I’m trying to be an organic gardener and work with companion planting and non toxic sprays. My mint has a fungi infection which apparently shouldn’t stop you eating it but does hurt the plant in the long run. After chatting to the garden centre lady and using the Google I have found that the best way to tackle the problem is with a spray of one part trim milk to nine parts water. I’m deeply suspicious of remedies that don’t have research behind them so was reassured after reading a research paper on the use on trim milk/water spray on commercial melon growing operations in NZ. We’ll see how my lovely Mojito producing Mint survives.
Here is a picture of my pumpkin seedlings. I love the way the seeds sit on top like hats.
- I’ve keeping an eye out on Trademe for a nice old window to turn into a seedling glasshouse on our front deck.
- I’ve been watching "At Home with Jamie Oliver". He has a most amazing garden (also a gardener) and I quite enjoy watching/listening to him cook as well. He even cooks at least one or two vegetarian items per show.
- I’ve also been watching "An edible garden" which is also British and is extremely entertaining.
I think my worms are happier now. The instructions for my worm garden hadn’t mentioned requiring wet paper or carpet over the food which may be why my worms looked a little sad. I’ve added carpet with a little handle to make food applying easier so hopefully they will breed like crazy soon so they can take most of our kitchen scraps.
The post required for our outdoor baths privacy screen is now in place. I’m pleased to report that the bath is wonderful in sun, rain and wind. Have yet to try snow.
We finally planted the Cabbage tree that I got Thomas for his birthday last year.
I’ve always been disappointed that they don’t actually produces cabbages but it does have a lovely shape.
Cordyline Albertii: A magnificent variegated form of the NZ Cabbage tree. Handsome leaves are coloured matt green with red midribs, cream stripes and pink margins. Formal upright habit. Grows in full sun to 4 mtrs.
Thomas sprayed our paths with anti-algae spray, 30 seconds brand (to keep the path down to the house slip free).
Trying for a less toxic solution next year. Suggestions?
The tiger worms moved in to their new home on Tuesday. I got given worms from a guy at work that has been worm farming for 20 years. He was wonderfully keen to make sure I knew what the worms liked to eat. Apparently they enjoy a line of milk powder about once a month* and they particularly like egg shells.
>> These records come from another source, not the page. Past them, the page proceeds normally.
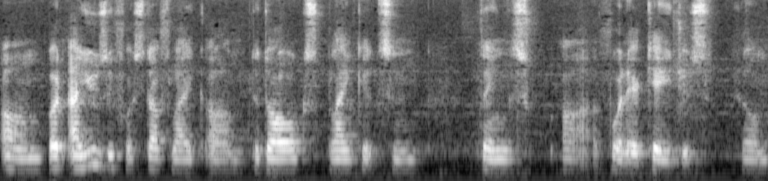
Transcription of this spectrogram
Um, but I use it for stuff like um, the dogs, blankets, and things uh, for their cages. So I'm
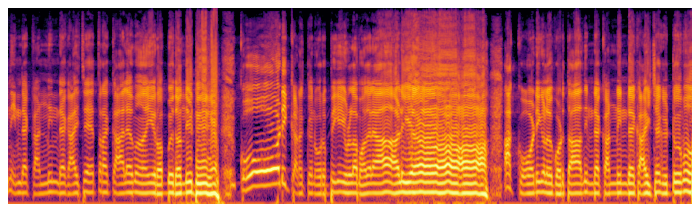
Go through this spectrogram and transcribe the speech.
നിന്റെ കണ്ണിന്റെ കാഴ്ച എത്ര കാലമായി റബ്ബ് തന്നിട്ട് കോടിക്കണക്കിന് ഉറപ്പികയുള്ള മുതലാളിയാ. ആ കോടികൾ കൊടുത്താ നിന്റെ കണ്ണിന്റെ കാഴ്ച കിട്ടുമോ?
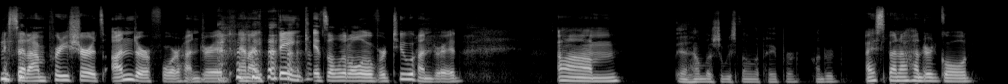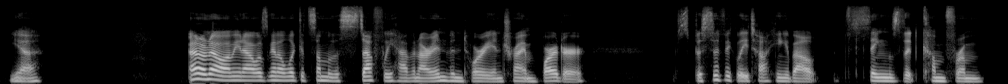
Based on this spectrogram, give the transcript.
I said I'm pretty sure it's under 400 and I think it's a little over 200. Um, and how much did we spend on the paper? 100? I spent 100 gold. Yeah. I don't know. I mean, I was going to look at some of the stuff we have in our inventory and try and barter. Specifically talking about things that come from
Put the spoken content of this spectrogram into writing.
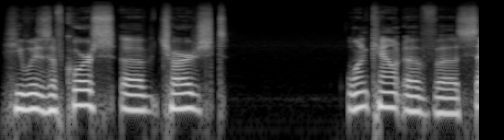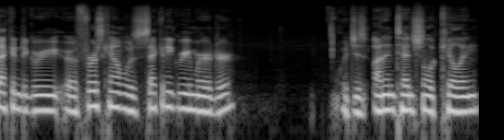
he was, of course, uh, charged one count of uh, second degree, uh, first count was second degree murder, which is unintentional killing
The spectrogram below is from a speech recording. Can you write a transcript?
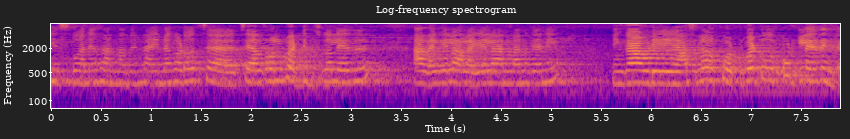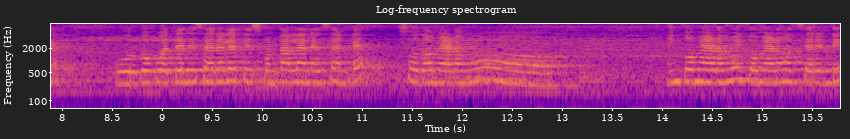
తీసుకో అనేసి అన్నదండి అయినా కూడా చాలా రోజులు పట్టించుకోలేదు. అలాగే అలాగే అన్నాను కానీ ఇంకా ఆవిడ అసలు కొట్టుబట్టి ఊరుకోవట్లేదు ఇంకా. ఊరుకోపోతేనే సరేలే తీసుకుంటాలే అనేసి అంటే సుధా మేడము ఇంకో మేడము ఇంకో మేడం వచ్చారండి.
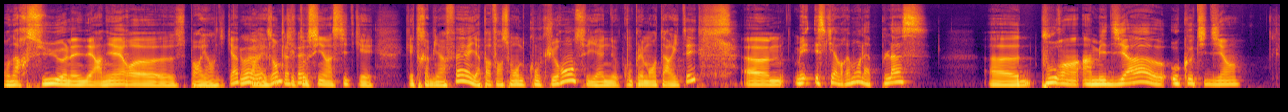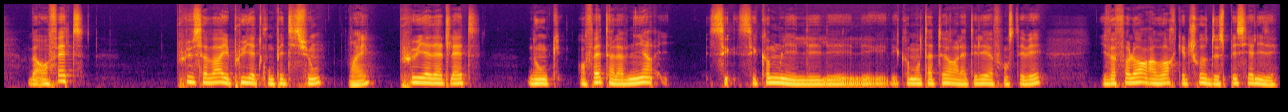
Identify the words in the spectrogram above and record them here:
On a reçu euh, l'année dernière euh, Sport et Handicap, Ouais, par exemple, qui est aussi un site qui est, qui est très bien fait. Il n'y a pas forcément de concurrence, il y a une complémentarité. Euh, mais est-ce qu'il y a vraiment la place pour un, un média au quotidien? Ben, en fait, plus ça va et plus il y a de compétition, Ouais. Plus il y a d'athlètes. Donc, en fait, à l'avenir, c'est comme les, les- les- les- les commentateurs à la télé à France TV, il va falloir avoir quelque chose de spécialisé.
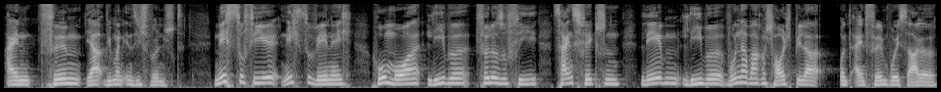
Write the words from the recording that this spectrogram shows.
Ein Film, ja, wie man ihn sich wünscht. Nicht zu viel, nicht zu wenig Humor, Liebe, Philosophie, Science Fiction, Leben, Liebe, wunderbare Schauspieler und ein Film, wo ich sage,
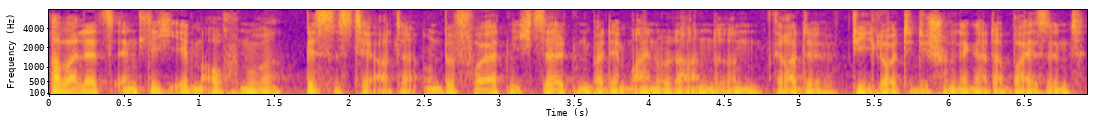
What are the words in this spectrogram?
aber letztendlich eben auch nur Business-Theater und befeuert nicht selten bei dem einen oder anderen, gerade die Leute, die schon länger dabei sind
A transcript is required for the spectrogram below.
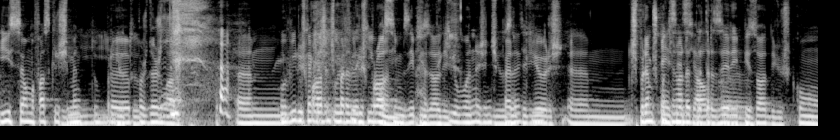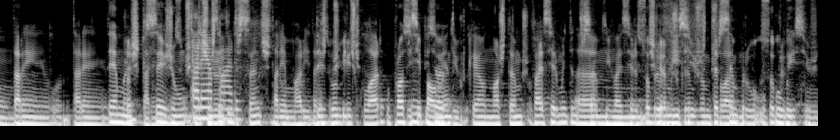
e isso é uma fase de crescimento e para, YouTube. para os dois lados. um, Ouvir os o que é que a gente espera daqui a um próximos ano? episódios Daqui um ano a gente os espera anteriores, que, um, esperamos é continuar a- a trazer uh, episódios com estarem, estarem temas que sejam interessantes Estarem a par e estarem desde o âmbito escolar. O próximo Principalmente, episódio, porque é onde nós estamos, vai ser muito interessante Um, e vai ser sobre vícios. Vamos ter falar sempre um o sobre vícios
I’m already quite fond of the worms in an impersonal kind of way. Really looking forward to getting worm juice to put on the garden.
* but be careful not to put it everywhere because it tickles their bellies!!